Today it's sheep words in my mind, so think about these:
There is rambunctious, rampage, ramble, ramification, rampant, cram, and trample -- yup, those describe male sheep.
Then there is lambast, clamber, flamboyant -- and those words certainly pertain to lambs.
Next there is beweary, chewed, and strewed, chewer -- all describing ewes, and I am not even going to discuss the word-plays like unusual.
And then there are the random words such as bellwether and crook.
there is the description of Shepherd's Pie as "hash covered with mash."
(What?? You have never tasted Shepherd's Pie?? It's a ba-a-a-a-nquet).
Saturday, October 29, 2016
Friday, October 28, 2016
For any number of reasons, docile heritage-breed Tunis are the perfect small farm, small flock desert sheep.
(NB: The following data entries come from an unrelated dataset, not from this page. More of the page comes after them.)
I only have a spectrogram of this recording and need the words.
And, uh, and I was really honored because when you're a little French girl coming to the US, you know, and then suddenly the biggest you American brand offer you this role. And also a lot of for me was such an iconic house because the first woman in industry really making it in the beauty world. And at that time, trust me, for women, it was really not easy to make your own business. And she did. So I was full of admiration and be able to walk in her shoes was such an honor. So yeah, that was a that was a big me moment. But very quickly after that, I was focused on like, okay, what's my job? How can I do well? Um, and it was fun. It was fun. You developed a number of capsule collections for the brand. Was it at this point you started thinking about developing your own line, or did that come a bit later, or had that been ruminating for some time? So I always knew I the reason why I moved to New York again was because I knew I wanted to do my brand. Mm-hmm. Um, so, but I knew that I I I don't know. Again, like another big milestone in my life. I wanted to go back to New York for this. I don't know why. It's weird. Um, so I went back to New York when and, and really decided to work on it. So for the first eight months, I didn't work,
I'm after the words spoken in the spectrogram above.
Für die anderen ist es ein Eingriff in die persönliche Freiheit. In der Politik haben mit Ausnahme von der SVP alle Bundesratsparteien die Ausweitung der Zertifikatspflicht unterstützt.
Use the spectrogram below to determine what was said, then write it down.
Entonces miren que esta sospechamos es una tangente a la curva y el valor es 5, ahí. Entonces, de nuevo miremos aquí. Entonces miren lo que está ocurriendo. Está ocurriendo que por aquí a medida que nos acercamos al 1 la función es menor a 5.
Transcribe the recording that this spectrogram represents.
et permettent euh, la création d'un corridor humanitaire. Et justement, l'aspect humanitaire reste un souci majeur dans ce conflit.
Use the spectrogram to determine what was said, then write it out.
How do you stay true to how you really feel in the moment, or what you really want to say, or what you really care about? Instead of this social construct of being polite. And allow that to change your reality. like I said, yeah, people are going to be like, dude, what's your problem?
But with a number of requests for additional breeds to provide local wool for spinning and yarn, 2016 turned out to be the Year the Spinner's Flock Began at Woolhalla Tunis.
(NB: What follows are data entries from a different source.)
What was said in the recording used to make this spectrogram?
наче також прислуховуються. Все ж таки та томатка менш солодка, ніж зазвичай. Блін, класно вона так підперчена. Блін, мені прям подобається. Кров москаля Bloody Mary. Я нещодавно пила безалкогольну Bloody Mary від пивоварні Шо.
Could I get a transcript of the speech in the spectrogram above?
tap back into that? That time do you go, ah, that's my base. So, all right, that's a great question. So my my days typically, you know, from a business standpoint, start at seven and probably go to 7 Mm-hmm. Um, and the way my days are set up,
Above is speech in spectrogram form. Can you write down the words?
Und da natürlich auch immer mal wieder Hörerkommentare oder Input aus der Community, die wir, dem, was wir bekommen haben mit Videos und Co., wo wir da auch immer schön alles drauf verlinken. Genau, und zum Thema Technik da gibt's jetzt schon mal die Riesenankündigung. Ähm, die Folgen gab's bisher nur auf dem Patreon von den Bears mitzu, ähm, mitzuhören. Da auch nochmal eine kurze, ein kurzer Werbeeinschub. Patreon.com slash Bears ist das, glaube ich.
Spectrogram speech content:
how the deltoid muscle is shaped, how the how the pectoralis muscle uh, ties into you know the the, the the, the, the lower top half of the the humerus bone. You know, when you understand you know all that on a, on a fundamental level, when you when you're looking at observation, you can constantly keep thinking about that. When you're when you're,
|Mistress Quickly and Barbara Ann, a California Red.|
Feeling good about our success with Mistress Quickly, we next opted for a bred Cormo ewe and a Cormo cross Merino lamb. Tassie, the Cormo, is bred for February lambs, and Toffee the cross lamb is a really luscious creamy toffee caramel color that comes from her Merino dad who carries a moorit (or brown/red) gene. Cormos are a Corriedale/Merino cross, so that means our Toffee is genetically 3/4 Merino and 1/4 Corriedale, which equals fantastic wool possibilities with the color as an added bonus.
|Tassie, named for Tasmania where the breed was created.|
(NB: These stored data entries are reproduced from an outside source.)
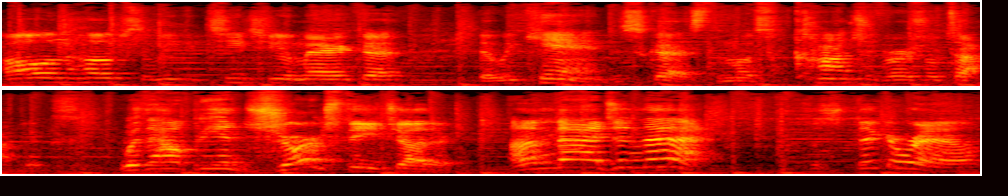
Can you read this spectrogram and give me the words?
All in the hopes that we could teach you, America, that we can discuss the most controversial topics. without being jerks to each other. Imagine that. So stick around,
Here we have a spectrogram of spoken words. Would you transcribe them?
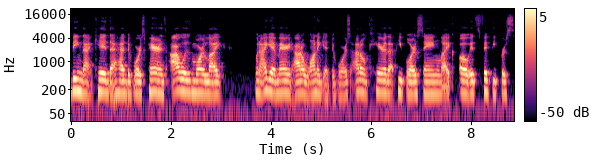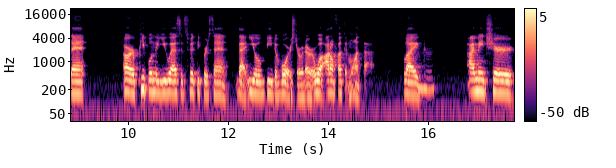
being that kid that had divorced parents, I was more like when I get married, I don't want to get divorced. I don't care that people are saying like, "Oh, it's 50% or people in the US it's 50% that you'll be divorced or whatever." Well, I don't fucking want that. Like Mhm. I made sure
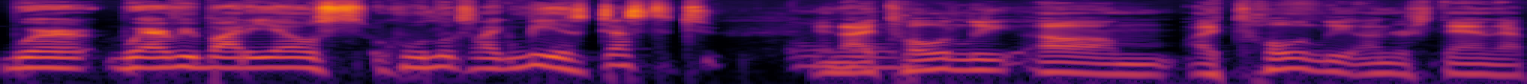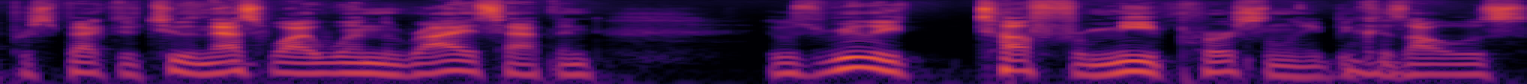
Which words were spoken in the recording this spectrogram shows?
where where everybody else who looks like me is destitute? And I mm-hmm. totally um I totally understand that perspective too. And that's why when the riots happened, it was really tough for me personally because mm-hmm. I was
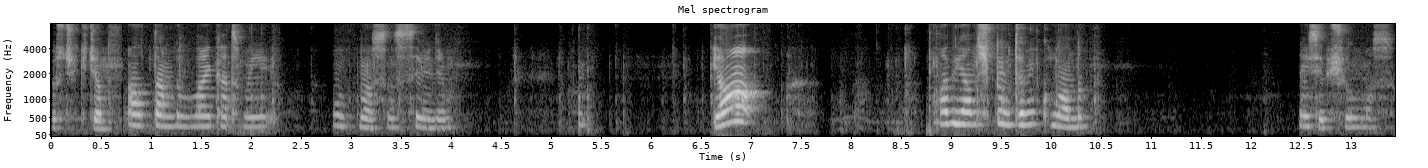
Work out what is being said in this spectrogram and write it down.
Göz çekeceğim. Alttan bir like atmayı unutmazsınız sevinirim. Ya Abi yanlışlıkla vitamin kullandım. Neyse bir şey olmaz.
|Our girl, Toffee, joined us from Prescott Valley|
So what's next? We don't want to add too fast because there are so many factors to consider. First, we will be careful to have only the number of sheep our farm will support. We purchased the property in a very degraded condition and don't plan to let that happen again. Second: all the sheep have to get along together: maybe there are considerations between breeds and individuals that we will only learn by careful observation. And third: we have to have a market for the lambs and wool because the flock needs to make a healthy stab at paying for itself. And there's a different spin on things!
When you think of sheep, places other than Arizona likely come to mind: maybe Montana, Wyoming, or Idaho in the West, and possibly Vermont, Maine, or Maryland in the East. But sheep are everywhere! The Boss was working near Utah's Capital Reef National Park this week and snapped this great shot of sheep grazing in pastures irrigated by great rolling wheel sprinklers.
Here in Arizona there are sheep from the high elevations of Flagstaff to the Red Rock Country of northeastern Arizona where Navajo Churros are right at home to the deserts of southern Arizona where Tunis sheep and other breeds thrive. As a matter of fact, last year Tempe Yarn and Fiber showcased a Fiber Passport for spinners which documented spinning a different breed of fiber from each of the 15 counties in the state! Now in 2016, we are taking that same commitment and moving our local fiber from the warehouse into arizonayarn.com as rapidly as possible so that artists who cannot make it to tempeyarn.com (the brick-and-mortar side of things) have access to this same great diversity of Arizona fiber and yarn, as well as the same attentive personal service Tempe Yarn has provided for 11 years. They mean what they say: "We aren't just a store, we are a community!"
Currently there are fiber and/or yarn from six breeds available in the online shop, but there is the potential for literally a couple of dozen more! Please keep checking back to see what we have added. And there's a different spin on things!
Thursday, October 27, 2016
Here is a preview of a new pattern from Elusive Designs.
This Cowl was designed to show off the 3 ply Bulky Yarn which was milled and spun at Mystic Pines Fiber in Williams, Arizona. The lovely squishy yarn was spun from Woolhalla's California Red fiber and is for sale at Tempe Yarn & Fiber.
The cowl took two skeins and can be worn in several ways. Watch here for the pattern that will be published soon.
Wednesday, October 26, 2016
I really love how expressive her eyes were. All the sheep were so curious as to why I came into their lovely home. Sally however, insisted I pet her and was very happy to let me bury my hands in her beautiful wool. I can't wait till shearing time and the opportunity to spin some of her contribution to my stash.
A LITTLE HUG FOR HER SHEEP FRIEND.